-- What the exercise asks --
An exact copy of the records is needed; please leave the images out.
Provided data Block Start
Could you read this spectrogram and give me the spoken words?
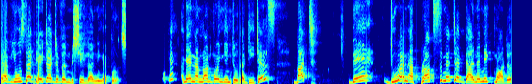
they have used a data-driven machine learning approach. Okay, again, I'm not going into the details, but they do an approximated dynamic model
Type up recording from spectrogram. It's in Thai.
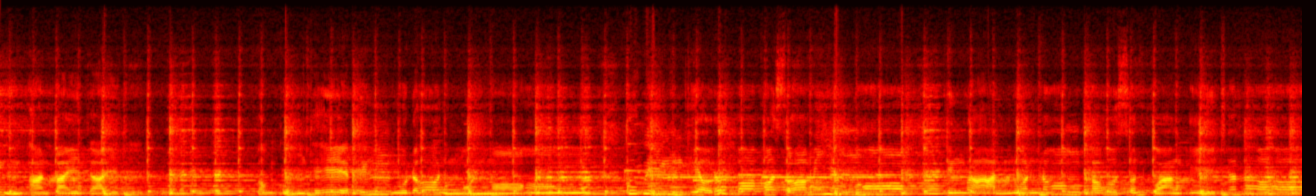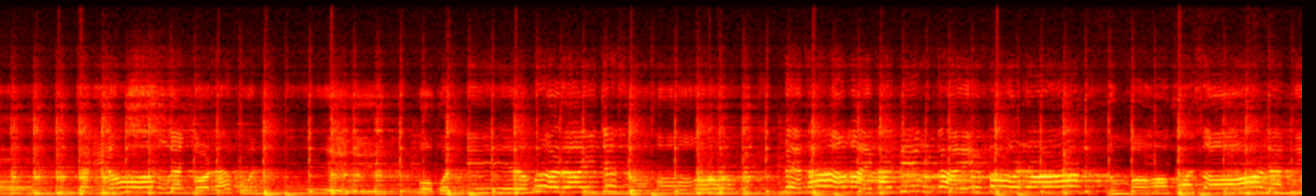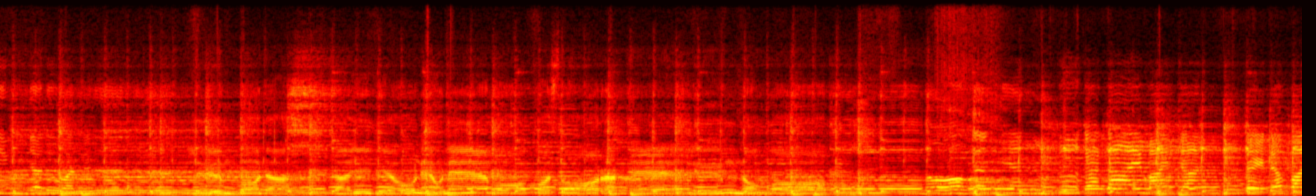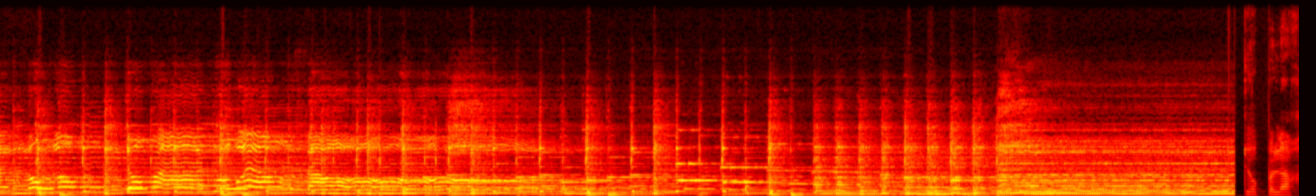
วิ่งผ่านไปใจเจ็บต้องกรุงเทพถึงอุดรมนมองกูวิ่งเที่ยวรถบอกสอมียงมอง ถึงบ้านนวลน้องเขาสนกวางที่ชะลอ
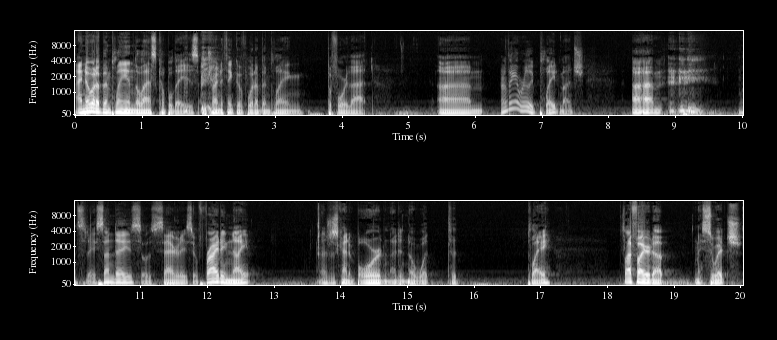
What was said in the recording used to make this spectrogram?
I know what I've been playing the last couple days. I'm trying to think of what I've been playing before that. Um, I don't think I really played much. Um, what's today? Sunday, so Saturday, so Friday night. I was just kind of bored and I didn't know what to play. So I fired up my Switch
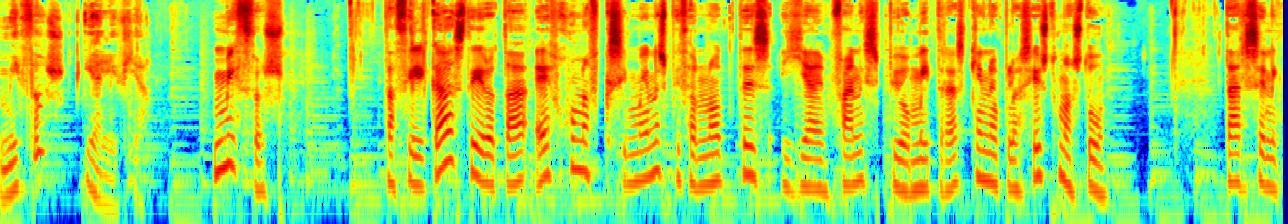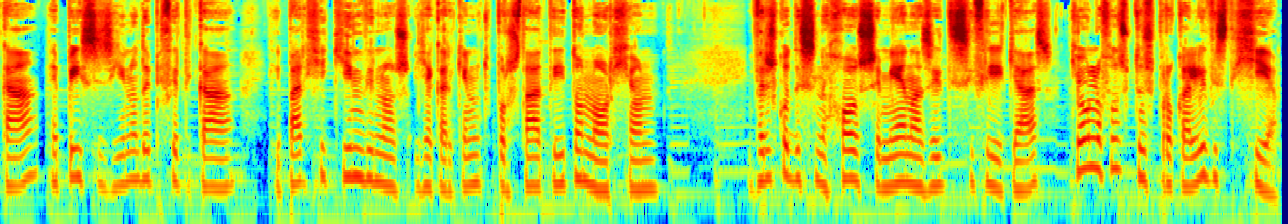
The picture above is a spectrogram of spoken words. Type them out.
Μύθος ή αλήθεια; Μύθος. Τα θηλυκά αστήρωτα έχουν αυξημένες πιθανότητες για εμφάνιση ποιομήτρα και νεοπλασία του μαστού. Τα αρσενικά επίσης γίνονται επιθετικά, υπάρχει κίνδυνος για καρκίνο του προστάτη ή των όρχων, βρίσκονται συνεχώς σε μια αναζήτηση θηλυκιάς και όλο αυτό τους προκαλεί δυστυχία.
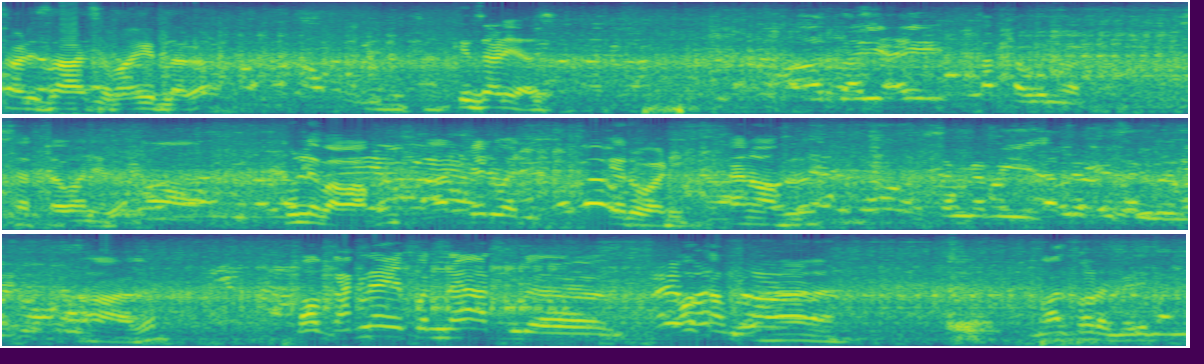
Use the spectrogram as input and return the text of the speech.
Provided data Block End
-- Written answer --
Could you read this spectrogram and give me the spoken words?
they have used a data-driven machine learning approach. Okay, again, I'm not going into the details, but they do an approximated dynamic model
Type up recording from spectrogram. It's in Thai.
วิ่งผ่านไปใจเจ็บต้องกรุงเทพถึงอุดรมนมองกูวิ่งเที่ยวรถบอกสอมียงมอง ถึงบ้านนวลน้องเขาสนกวางที่ชะลอ
What was said in the recording used to make this spectrogram?
I know what I've been playing the last couple days. I'm trying to think of what I've been playing before that. Um, I don't think I really played much. Um, what's today? Sunday, so Saturday, so Friday night. I was just kind of bored and I didn't know what to play. So I fired up my Switch
The picture above is a spectrogram of spoken words. Type them out.
Μύθος ή αλήθεια; Μύθος. Τα θηλυκά αστήρωτα έχουν αυξημένες πιθανότητες για εμφάνιση ποιομήτρα και νεοπλασία του μαστού. Τα αρσενικά επίσης γίνονται επιθετικά, υπάρχει κίνδυνος για καρκίνο του προστάτη ή των όρχων, βρίσκονται συνεχώς σε μια αναζήτηση θηλυκιάς και όλο αυτό τους προκαλεί δυστυχία.
Use the spectrogram as input and return the text of the speech.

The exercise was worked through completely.